Unique hashes are not something that we are likely to run out of in the near-to-medium term future, unless huge advancements in computation are made (in which case we'd have other issues to worry about).
When Bitcoin adds a zero to the front of the target, it is not a zero in hexadecimal (how hashes are usually visualized), it is adding it in binary. The difference is huge:
0FFF -> 00FF
means this in binary:
0000111111111111 -> 0000000011111111
What really happens is this:
0000111111111111 -> 0000011111111111
Or in hex:
0FFF -> 07FF
This means it will take 4 times as long to reach your point of concern as you thought. Also, let's look at the block hash you posted:

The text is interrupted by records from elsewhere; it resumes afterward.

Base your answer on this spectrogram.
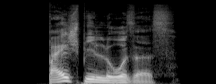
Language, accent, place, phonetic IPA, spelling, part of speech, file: German, Germany, Berlin, [ˈbaɪ̯ʃpiːlloːzəs], beispielloses, adjective, De-beispielloses.ogg
- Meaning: strong/mixed nominative/accusative neuter singular of beispiellos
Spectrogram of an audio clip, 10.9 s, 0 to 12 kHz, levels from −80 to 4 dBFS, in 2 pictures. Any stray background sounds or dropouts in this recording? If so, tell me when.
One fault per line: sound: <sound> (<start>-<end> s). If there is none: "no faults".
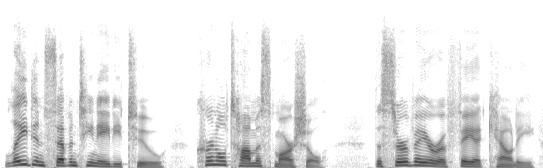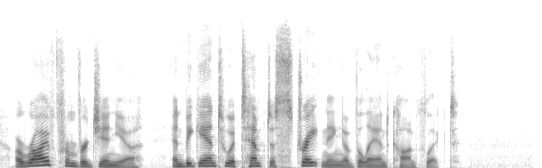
no faults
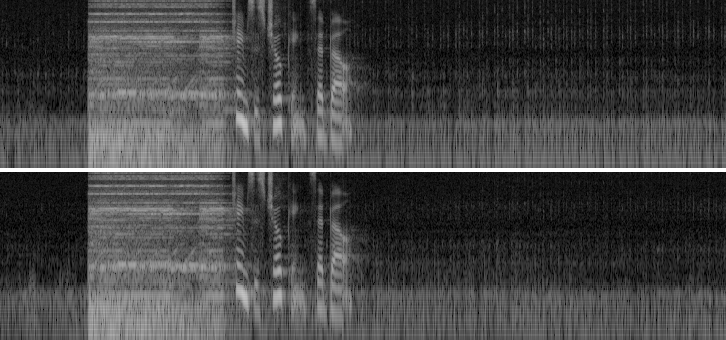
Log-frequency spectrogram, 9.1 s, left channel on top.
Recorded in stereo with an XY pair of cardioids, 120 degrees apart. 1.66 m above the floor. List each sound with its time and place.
1.1 s a fire alarm: 5° right, 4.5 m
2.9 s a woman speaking: 10° left, 0.8 m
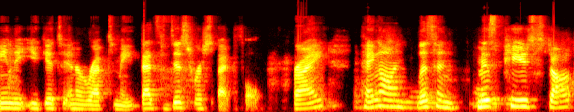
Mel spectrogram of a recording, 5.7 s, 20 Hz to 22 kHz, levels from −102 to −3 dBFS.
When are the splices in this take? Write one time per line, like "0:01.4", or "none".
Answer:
0:04.6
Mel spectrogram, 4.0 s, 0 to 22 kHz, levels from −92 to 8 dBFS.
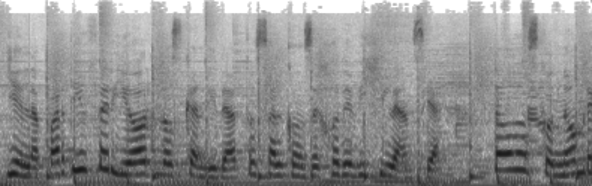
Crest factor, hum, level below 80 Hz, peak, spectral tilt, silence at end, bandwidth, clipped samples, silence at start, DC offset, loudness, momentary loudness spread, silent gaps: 10 dB; none; -26 dBFS; 0 dBFS; -5 dB/octave; 0 s; over 20 kHz; under 0.1%; 0 s; 4%; -11 LUFS; 4 LU; none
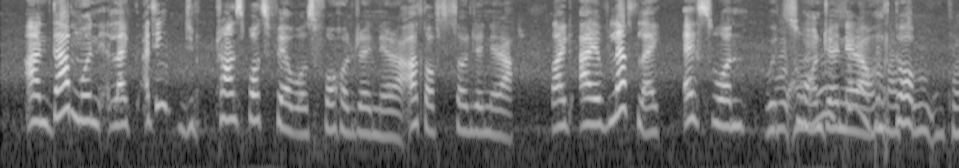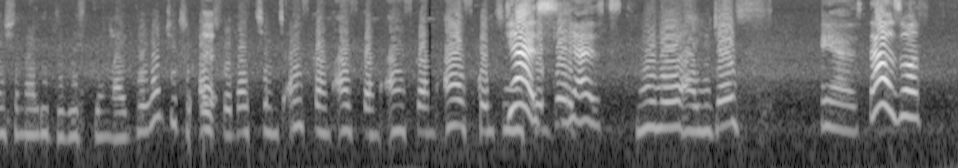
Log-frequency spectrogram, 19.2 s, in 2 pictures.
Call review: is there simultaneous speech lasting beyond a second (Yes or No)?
Yes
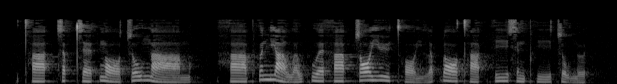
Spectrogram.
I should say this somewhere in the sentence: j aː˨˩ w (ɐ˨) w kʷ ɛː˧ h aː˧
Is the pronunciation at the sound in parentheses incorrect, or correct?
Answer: incorrect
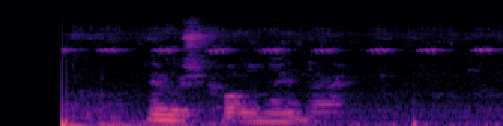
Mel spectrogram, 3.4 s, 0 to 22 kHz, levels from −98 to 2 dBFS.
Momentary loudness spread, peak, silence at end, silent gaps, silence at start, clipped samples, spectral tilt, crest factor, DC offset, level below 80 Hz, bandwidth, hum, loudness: 16 LU; -32 dBFS; 0 s; none; 0.4 s; under 0.1%; -5.5 dB/octave; 20 dB; under 0.1%; -60 dBFS; 13.5 kHz; none; -52 LUFS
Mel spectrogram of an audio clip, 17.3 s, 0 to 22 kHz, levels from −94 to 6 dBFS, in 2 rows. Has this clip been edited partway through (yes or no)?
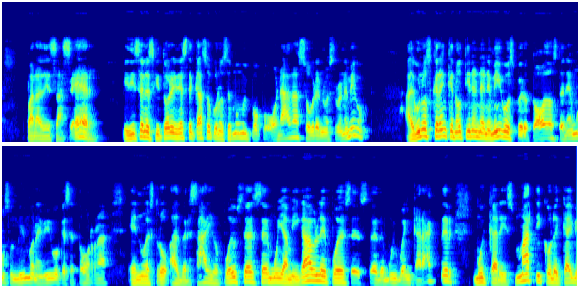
no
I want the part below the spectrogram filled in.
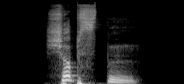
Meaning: inflection of schubsen: 1. first/third-person plural preterite 2. first/third-person plural subjunctive II
- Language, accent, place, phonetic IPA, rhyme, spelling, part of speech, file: German, Germany, Berlin, [ˈʃʊpstn̩], -ʊpstn̩, schubsten, verb, De-schubsten.ogg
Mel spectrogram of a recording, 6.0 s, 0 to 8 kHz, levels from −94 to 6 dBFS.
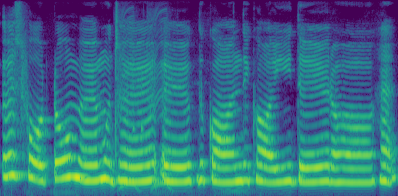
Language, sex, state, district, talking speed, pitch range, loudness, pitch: Hindi, female, Madhya Pradesh, Umaria, 100 wpm, 225-250 Hz, -12 LUFS, 235 Hz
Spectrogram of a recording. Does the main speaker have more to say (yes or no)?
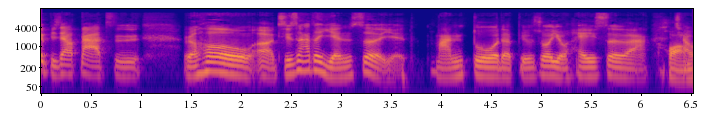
yes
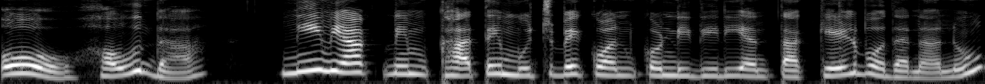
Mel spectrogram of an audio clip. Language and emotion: Kannada, surprised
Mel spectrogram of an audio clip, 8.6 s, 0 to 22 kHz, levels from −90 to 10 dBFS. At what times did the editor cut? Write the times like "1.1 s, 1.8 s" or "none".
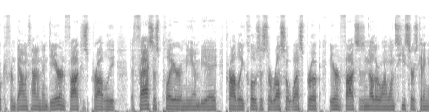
4.5 s, 6.5 s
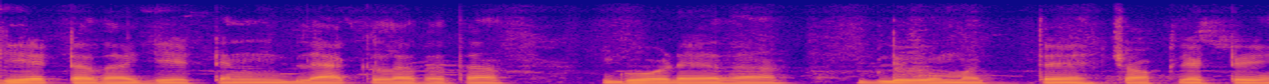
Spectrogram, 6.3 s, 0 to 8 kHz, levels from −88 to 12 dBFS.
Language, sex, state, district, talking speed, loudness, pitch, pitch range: Kannada, male, Karnataka, Gulbarga, 115 wpm, -17 LUFS, 95 Hz, 95-100 Hz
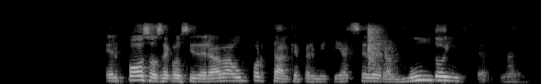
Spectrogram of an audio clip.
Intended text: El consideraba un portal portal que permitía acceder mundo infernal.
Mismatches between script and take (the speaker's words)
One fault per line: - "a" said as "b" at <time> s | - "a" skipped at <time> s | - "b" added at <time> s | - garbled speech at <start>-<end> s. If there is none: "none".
- "pozo se" added at 1.2 s
- "portal" skipped at 2.9 s
- "al" added at 3.9 s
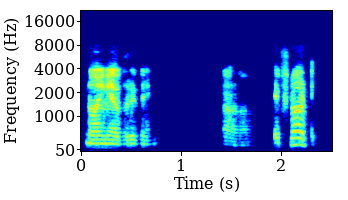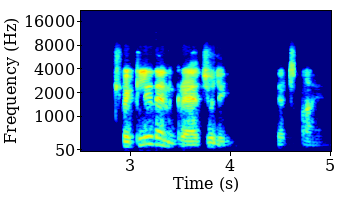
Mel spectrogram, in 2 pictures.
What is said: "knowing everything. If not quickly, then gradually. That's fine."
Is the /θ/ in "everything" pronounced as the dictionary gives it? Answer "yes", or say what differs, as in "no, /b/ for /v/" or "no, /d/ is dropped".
no, /t/ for /θ/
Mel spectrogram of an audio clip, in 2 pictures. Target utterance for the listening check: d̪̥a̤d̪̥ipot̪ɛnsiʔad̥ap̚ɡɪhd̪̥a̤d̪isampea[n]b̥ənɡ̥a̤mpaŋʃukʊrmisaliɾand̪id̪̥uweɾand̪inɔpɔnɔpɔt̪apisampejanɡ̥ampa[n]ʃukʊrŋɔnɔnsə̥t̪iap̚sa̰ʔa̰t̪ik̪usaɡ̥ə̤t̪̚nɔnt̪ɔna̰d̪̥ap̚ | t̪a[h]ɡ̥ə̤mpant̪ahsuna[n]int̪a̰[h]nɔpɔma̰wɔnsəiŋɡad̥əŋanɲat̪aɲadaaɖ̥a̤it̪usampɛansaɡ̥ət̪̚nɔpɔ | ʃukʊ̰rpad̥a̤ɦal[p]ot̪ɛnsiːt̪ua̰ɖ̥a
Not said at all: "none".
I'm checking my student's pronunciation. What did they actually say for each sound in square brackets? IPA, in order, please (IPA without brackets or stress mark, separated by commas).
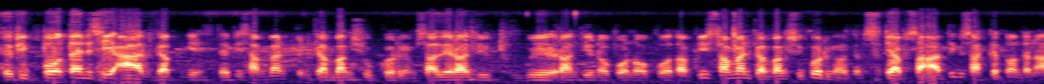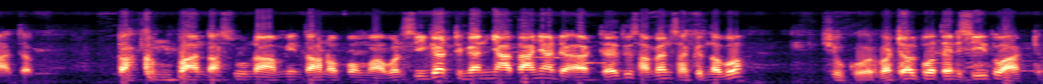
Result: n, ŋ, h, m, h, p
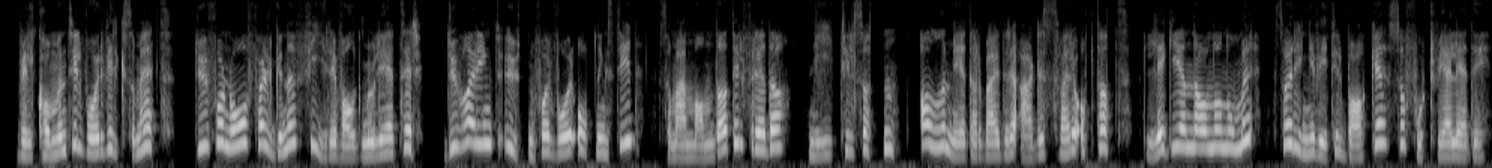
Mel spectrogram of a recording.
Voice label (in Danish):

There are currently 18 leading hex zeros, which translates to 72 leading binary zeros. This leaves 184 bits (256 - 72) for a unique hash value, or 2^184 unique hashes. So right now, if the difficulty never increased and assuming a 10 minute block time, that still leaves us with 4.66*10^50 years worth of hashes (which is roughly 5 time the age of the universe). When the difficulty doubles, we now only have 183 bits of hash space. This means it's about 4.66*10^25 years, or about 2.5 times the age of the universe of hash space left. As you can see, it will take some time for the difficulty to reach a point where hash space is a reasonable issue.
However, the real problem is not with total hash space, but with probable collisions. Let's say that we have gotten to the point where there are only 56 bits available for hash space. First, this would take a truly massive hashing increase in the Bitcoin network to ever come about (difficulty would have to double 128 times), but we'll ignore that for this example. While 2^56 may seem like a small hash in modern cryptography, for this use case, it's not. We still have enough hashes left to cover the entire age of the universe, but again, we are concerned with someone finding a block with a hash that matches an existing block (or competing block).
So what would we do? I'm sure there'd be some debate if this ever came up, but I think the simple solution would be to reject that hash, just as if it were above the target difficulty. Miners would be forced to continue hashing until another block was found. After all, there is still plenty of room in the hash space, even when reduced to 56 bits (which is currently preposterous). Such a change to the protocol would only be a soft fork.
To summarize, even with our best estimates of future computing technology the remaining time for Bitcoin hashes is best measured in multiples of the age of the universe. Even if this became an issue, a simple soft fork could fix it. There's really not much to worry about here.